If you're taking the opportunity of the New Year to resolve to improve your bird photography in 2011, there's no better way than to get back to basics. Take a break from chasing record shots of rarities or blasting away at high-speed action and consolidate the fundamentals of good image creation. If you're looking for inspiration, take a look at James Wood's delightful portrait of a male Blackcap peering around a tree. The image is sharp where it needs to be — on the bird's eye and head — but sufficiently unsharp in the other parts of the image for the bird to stand out. Exposure, contrast and colours are spot-on, making the image 'pop'. The foreground and background convey a sense of place and time (woodland in winter) and the bird itself is in an interesting, endearing pose. More often than not, though, what makes an image is the composition, i.e. which elements are included and how these are arranged. In this case, the bird occupies a pleasing amount of the frame: if James had included more or less of the setting, the bird would have looked 'lost' or 'cramped', respectively. Crucially, there are no unnecessary or distracting elements in the scene: what's excluded is just as important as what's included. The most under-rated aspect of composition is simplicity. Finally, James has used a number of techniques to ensure the image is balanced: a vertical crop to go with the 'tall' subject, careful placement of the bird in the frame, and cropping such that neither the foreground nor the background dominates. Honing your basic skills will allow you to create great images of any bird species and will equip you to make the most of those once-in-a-lifetime encounters with more unusual subjects.

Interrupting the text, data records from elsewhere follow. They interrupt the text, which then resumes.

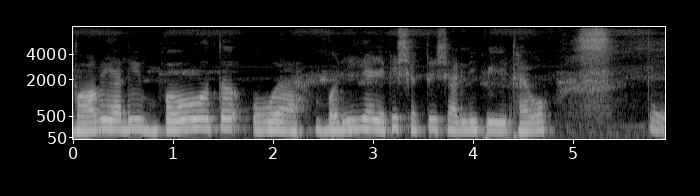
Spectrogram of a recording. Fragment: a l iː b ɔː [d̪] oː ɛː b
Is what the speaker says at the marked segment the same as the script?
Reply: no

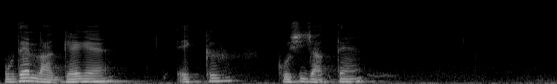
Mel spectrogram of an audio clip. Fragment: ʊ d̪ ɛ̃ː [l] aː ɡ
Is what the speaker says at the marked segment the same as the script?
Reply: yes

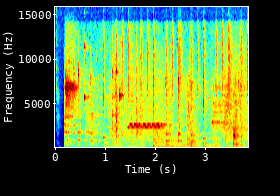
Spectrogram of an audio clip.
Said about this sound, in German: Mich stört nur in dieser Musik eine Sache, und zwar ich höre immer ein Telefon im Hintergrund. Vielleicht magst du mal kurz reinhören.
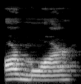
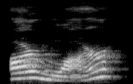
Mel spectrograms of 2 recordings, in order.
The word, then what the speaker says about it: armoire: All three of these words, noir, armoire, and memoir, are derived from French, and hence they follow French pronunciation roots. And in French, O-I-R make the OR sound. Okay? So memoir, armoire, noir.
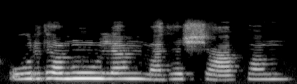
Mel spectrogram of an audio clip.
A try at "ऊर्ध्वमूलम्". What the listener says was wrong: ঊর্ধ্ব নয় ম্যাম, ঊর্ধ্ব বকার আছে একটা, হ্যাঁ। ঊর্ধ্বমূলम् अधः शाखम्।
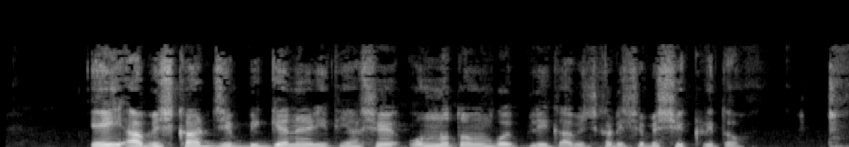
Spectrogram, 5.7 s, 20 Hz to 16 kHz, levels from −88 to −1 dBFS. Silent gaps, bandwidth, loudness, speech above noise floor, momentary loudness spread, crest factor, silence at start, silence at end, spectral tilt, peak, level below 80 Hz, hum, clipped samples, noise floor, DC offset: none; 11.5 kHz; -24 LUFS; 47 dB; 12 LU; 22 dB; 0.6 s; 0.05 s; -5 dB/octave; -2 dBFS; -60 dBFS; none; under 0.1%; -71 dBFS; under 0.1%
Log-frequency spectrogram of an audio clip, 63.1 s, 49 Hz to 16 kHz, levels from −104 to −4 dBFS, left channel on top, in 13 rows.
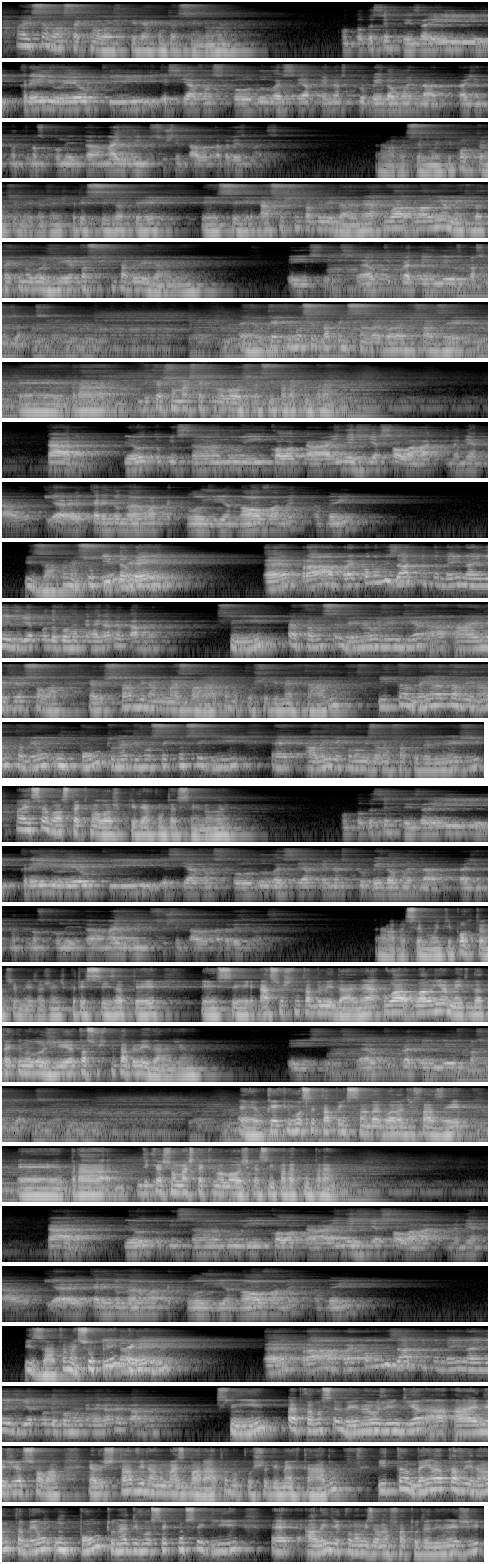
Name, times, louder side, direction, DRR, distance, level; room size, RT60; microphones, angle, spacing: voice 1, 0.0-2.3 13.5-21.4 26.7-32.5 44.0-45.4 50.8-63.1, right 8 dB, 80° right, 11 dB, 0.4 m, -33 dB
voice 2, 3.4-12.3 22.3-24.8 34.5-34.9 35.2-40.4 40.7-42.4 44.7-45.3 46.4-50.1, left 2 dB, 20° left, 4 dB, 0.6 m, -37 dB
sound 1, 22.7-33.9, left 1 dB, 65° left, 2.4 m, -50 dB
7.6 x 3.8 x 6.0 m, 1.1 s
head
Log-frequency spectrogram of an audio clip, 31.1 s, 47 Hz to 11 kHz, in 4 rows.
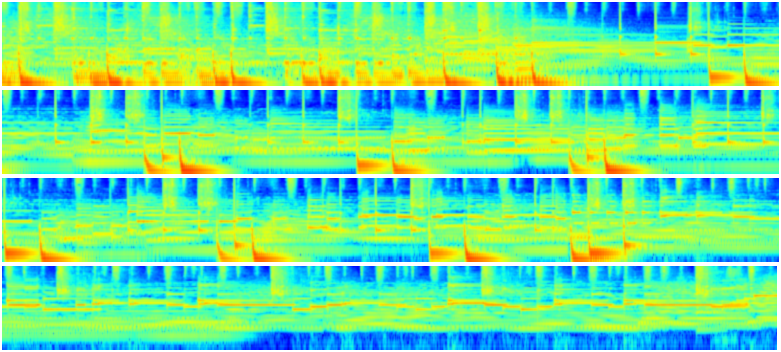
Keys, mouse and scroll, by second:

Other notable photos
Purple Heron, India (Photo: Dileep Kumar)
Common Snipe, Israel (Photo: Danny Laredo)
Little Green Bee-eater, India (Photo: Dave Williams)
Yellowhammer, Poland (Photo: Artur)